State Farm reports that a dog's tendency to bite depends on many factors, such as heredity, obedience training, socialization, health and the victim's behavior. It says there are aggressive and nonaggressive dogs within every breed and it doesn't refuse insurance based on breed.
The company also reveals that children and seniors are frequent victims of dog bites. In fact, more than half of all dog bite victims are children. "Among children, the rate of dog bite-related injuries is highest for those ages 5 to 9 years," says Patricia Olson, DVM, chief research officer for the American Humane Association. "It's important to note that children are often bitten by a dog in their own household. Thus, supervision by parents and teaching children how to avoid being bitten is crucial for protecting both the child and the dog."
Olsen says that prior to obtaining a dog, veterinarians should educate their clients about which dog might be the best match for their family. It's also important for veterinarians to warn clients how to properly introduce the pet to the infant when they bring a newborn baby home.
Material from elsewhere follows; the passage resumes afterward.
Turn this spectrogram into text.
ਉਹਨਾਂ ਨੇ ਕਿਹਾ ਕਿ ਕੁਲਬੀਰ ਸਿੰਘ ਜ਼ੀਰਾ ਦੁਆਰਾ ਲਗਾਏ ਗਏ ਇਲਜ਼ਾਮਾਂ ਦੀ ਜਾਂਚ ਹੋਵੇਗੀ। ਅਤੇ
Olson recommends the American Humane Association's free downloadable book When Pet Meets Baby.
In addition to stressing responsible pet ownership, State Farm and the American Humane Association encourage veterinarians to share these safety tips with clients to keep children—and pets—safe.
1. Never leave a baby or small child alone with a dog.
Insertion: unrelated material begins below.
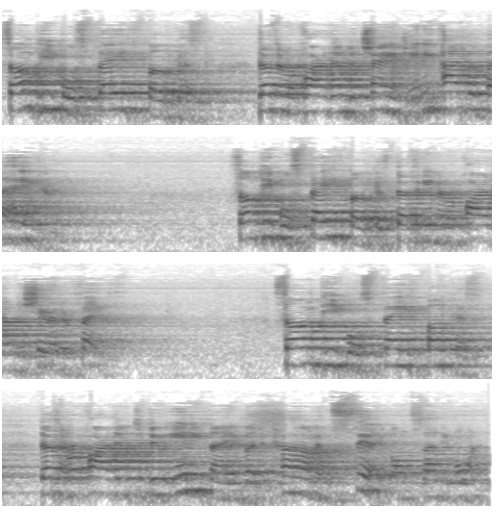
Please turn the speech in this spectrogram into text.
Some people's faith focus doesn't require them to change any type of behavior. Some people's faith focus doesn't even require them to share their faith. Some people's faith focus doesn't require them to do anything but to come and sit on Sunday morning.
2. Always be on the lookout for animals and potentially dangerous situations.
3. Tell children they should never approach strange dogs.
4. Educate all children?including toddlers?to be calm and careful around pets.
5. Make sure children always ask the owner?s permission before petting any dog.
For more information about dog bite prevention, visit the State Farm Learning Center, social.statefarm.com, or the American Humane Association website, americanhumane.org.
Top 10 states for State Farm Dog Bite Claims in 2011
1. California: 527 claims, $20.3 million claims paid (estimated)
2. Illinois: 309 claims, $10.0 million claims paid (estimated)
3. Texas: 219 claims, $5.1 million claims paid (estimated)
4. Ohio: 215 claims, $5.4 million claims paid (estimated)
5. Pennsylvania: 197 claims, $4.9 million claims paid (estimated)
6. Michigan: 181 claims, $7.0 million claims paid (estimated)
7. Florida: 157 claims, $5.1 million claims paid (estimated)
8. Indiana: 139 claims, $3.5 million claims paid (estimated)
9. New York: 133 claims, $6.1 million claims paid (estimated)
10. Minnesota: 117 claims, $3.5 million claims paid (estimated)